Mill's book Utilitarianism first appeared as a series of three articles published in Fraser's Magazine in 1861 and was reprinted as a single book in 1863. John Stuart Mill was brought up as a Benthamite with the explicit intention that he would carry on the cause of utilitarianism.
Utilitarianism is a family of consequentialist ethical theories that promotes actions that maximize happiness and well-being for the majority of a population. Although different varieties of utilitarianism admit different characterizations, the basic idea behind all of them is to in some sense maximize utility, which is often defined in terms of well-being or related concepts. Utilitarianism is a version of consequentialism, which states that the consequences of any action are the only standard of right and wrong. Unlike other forms of consequentialism, such as egoism and altruism, utilitarianism considers the interests of all beings equally.

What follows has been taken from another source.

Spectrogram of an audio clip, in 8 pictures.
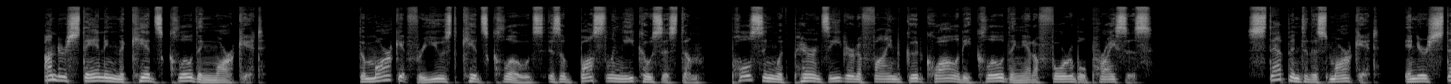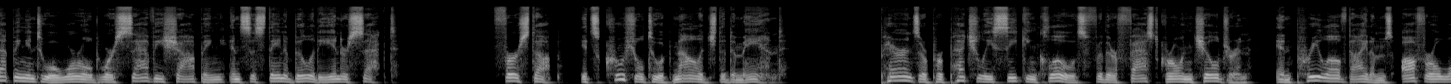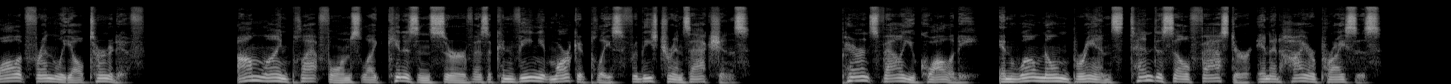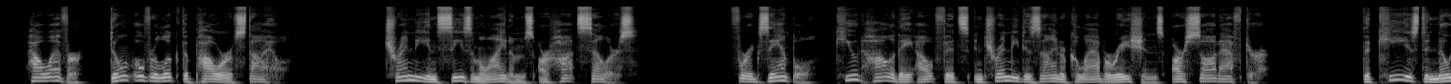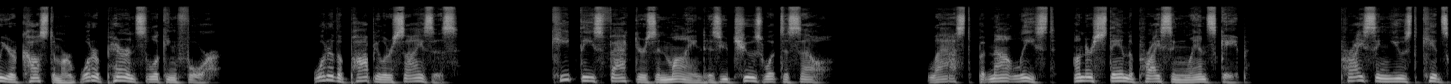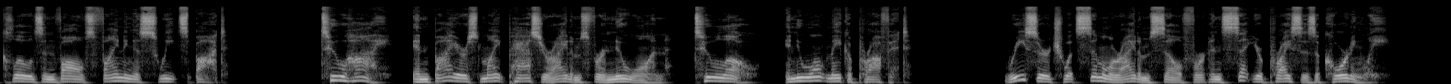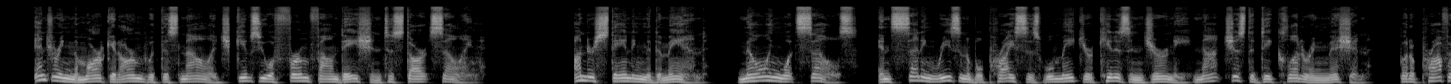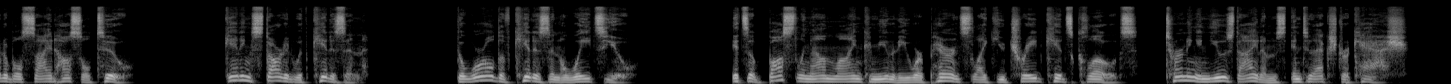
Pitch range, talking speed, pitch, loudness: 110-150 Hz, 135 wpm, 125 Hz, -23 LUFS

Famous works of the author John Stuart Mill: A System of Logic, Essays on Some Unsettled Questions of Political Economy, Principles of Political Economy, A Few Words on Non-intervention, On Liberty, Considerations on Representative Government, Utilitarianism, Аutobiography, Three Essays on Religion, Socialism, The Subjection of Women, England and Ireland.